“They all used to be, like, condos for the rich people,” Apoloni said. “This is where all the rich people used to live.”
With an assist from the city’s strategic neighborhood fund, the Murray Building is now set to become a 12-unit development. Three of the units will be dedicated to affordable housing.
“There’s a lot of people who want to live down here, but the places aren’t ready for them,” Apoloni said.
Developer W. Emery Matthews said he’s working with the neighbors to get the development right.
“I want to be clear: This is not gentrification,” Matthews said. “This is participation. We’re here to ask entry into the community, not to transform it. There is nothing we have to change about Hubbard Farms.”

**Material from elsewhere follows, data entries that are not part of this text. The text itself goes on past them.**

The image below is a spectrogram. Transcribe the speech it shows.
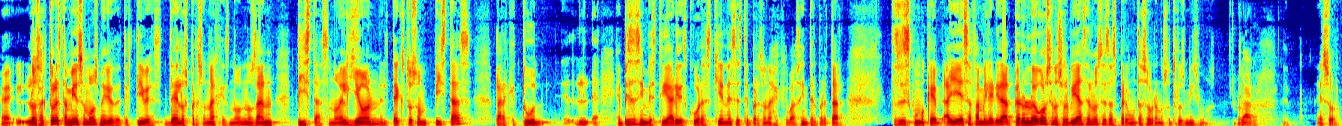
eh, los actores también somos medio detectives de los personajes, ¿no? Nos dan pistas, ¿no? El guion, el texto son pistas para que tú eh, empieces a investigar y descubras quién es este personaje que vas a interpretar. Entonces, como que hay esa familiaridad, pero luego se nos olvida hacernos esas preguntas sobre nosotros mismos. Claro. Eso.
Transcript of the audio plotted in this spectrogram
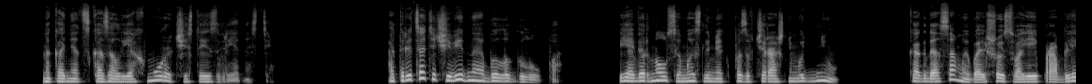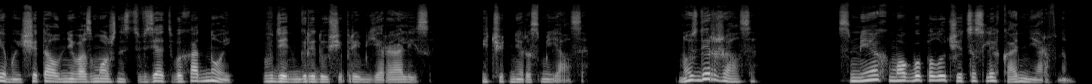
— наконец сказал я хмуро, чисто из вредности. Отрицать очевидное было глупо. Я вернулся мыслями к позавчерашнему дню, когда самой большой своей проблемой считал невозможность взять выходной, в день грядущей премьеры Алисы и чуть не рассмеялся. Но сдержался. Смех мог бы получиться слегка нервным.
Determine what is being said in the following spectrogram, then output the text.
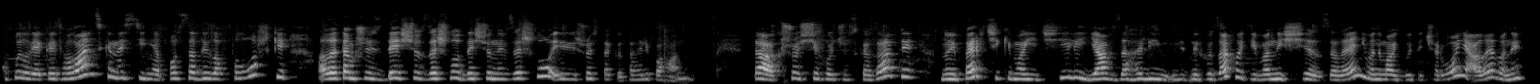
купила якесь голландське насіння, посадила в плошки, але там щось дещо зайшло, дещо не взайшло, і щось так взагалі погано. Так, що ще хочу сказати? Ну і перчики мої чилі, я взагалі від них у захваті, вони ще зелені, вони мають бути червоні, але вони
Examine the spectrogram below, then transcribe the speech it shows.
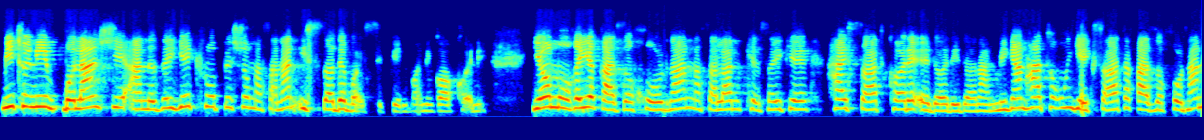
می‌تونی بلنشی اندازه یک رو بشو مثلا ایستاده وایسی فیلم رو نگاه کنی. یا موقع غذا خوردن مثلا کسایی که 8 ساعت کار اداری دارن میگن حتی اون یک ساعت غذا خوردن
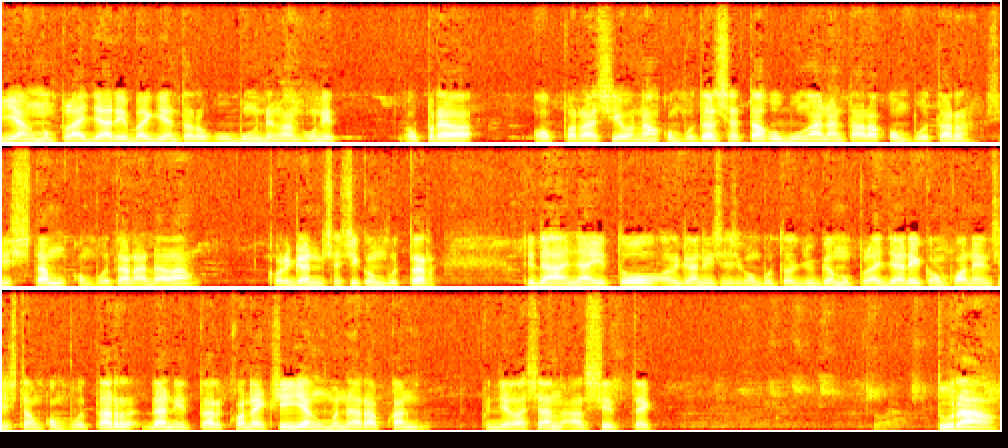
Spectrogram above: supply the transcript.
yang mempelajari bagian terhubung dengan unit opera, operasional komputer serta hubungan antara komputer sistem komputer adalah organisasi komputer. Tidak hanya itu, organisasi komputer juga mempelajari komponen sistem komputer dan interkoneksi yang menerapkan penjelasan arsitektural.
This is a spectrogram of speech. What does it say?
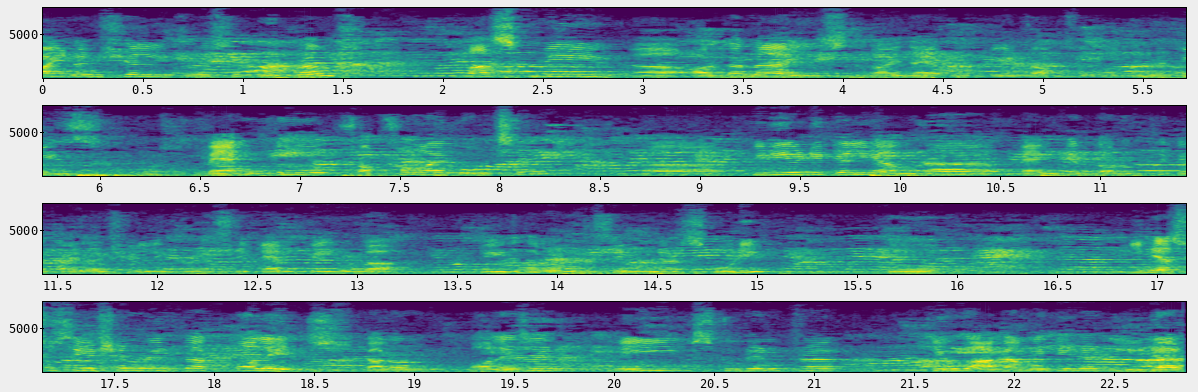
financial literacy programs must be organised by the appropriate authorities bank তো সবসময় করছে। পিরিয়ডিক্যালি আমরা ব্যাংকের তরফ থেকে ফাইন্যান্সিয়াল লিটারেসি ক্যাম্পেইন বা এই ধরনের সেমিনার্স করি। তো in association with the college কারণ কলেজের এই স্টুডেন্টরা কেউ আগামী দিনের লিডার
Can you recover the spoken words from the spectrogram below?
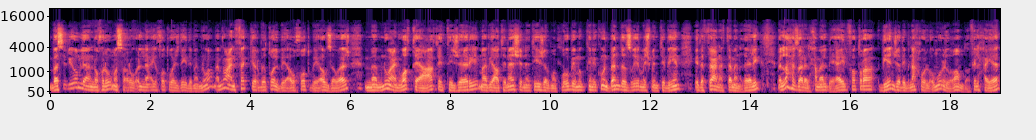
بس اليوم لأنه خلو مسار وقلنا أي خطوة جديدة ممنوع. ممنوع نفكر بطلبة أو خطبة أو زواج. ممنوع نوقع عقد تجاري. ما بيعطيناش النتيجة المطلوبة. ممكن يكون بند صغير مش منتبهين. يدفعنا الثمن غالي. بنلاحظ على الحمل بهاي الفترة بي ينجذب نحو الأمور الغامضة في الحياة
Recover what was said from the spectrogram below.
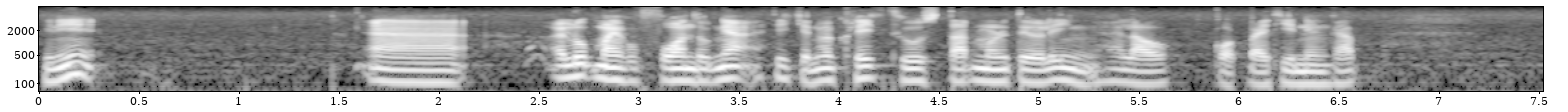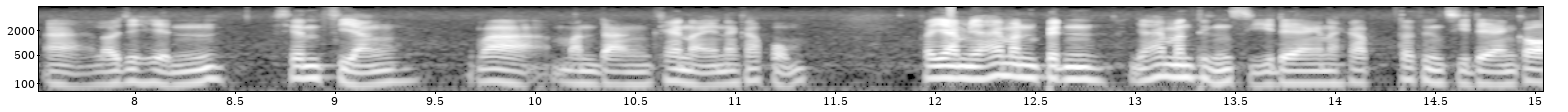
ทีนี้ไอ้รูปไมโครโฟนตรงเนี้ยที่เขียนว่า click to start monitoring ให้เรากดไปทีนึงครับ เราจะเห็นเส้นเสียงว่ามันดังแค่ไหนนะครับผม พยายามอย่าให้มันเป็นอย่าให้มันถึงสีแดงนะครับ ถ้าถึงสีแดงก็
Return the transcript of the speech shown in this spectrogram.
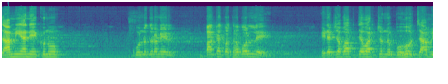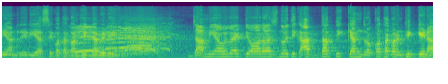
জামিয়া নিয়ে কোনো কোনো ধরনের বাঁকা কথা বললে, এটা জবাব দেওয়ার জন্য বহু জামিয়ান রেডি আছে, কথা কোন ঠিক না বেটি? জামিয়া হলো একটি অরাজনৈতিক আধ্যাত্মিক কেন্দ্র কথা করেন ঠিক কিনা?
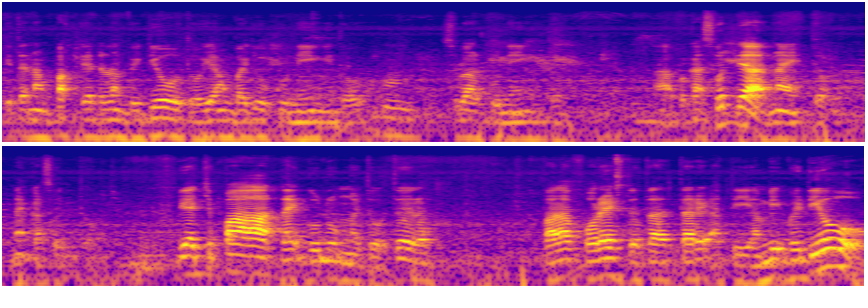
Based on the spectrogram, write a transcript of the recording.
kita nampak dia dalam video tuh yang baju kuning itu. Hmm. seluar kuning itu nah, kasut dia naik tuh naik kasut itu. Dia cepat naik gunung itu tuh para forest tuh tar- tarik hati ambil video.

Duggan said delays are understandable.
“When you’re building VCA, the new Gordie Howe Bridge and Wayne County Jail, the train station and the like,” Duggan said. “So a lot of the smaller projects get slowed down because the construction costs tend to go up.”
“Hopefully in 10 years, this’ll be like a Grosse Pointe or something, you know?” Apoloni said.
There are other factors delaying the project, including the coronavirus (COVID-19) and negotiations with the neighborhood about how it would fit in.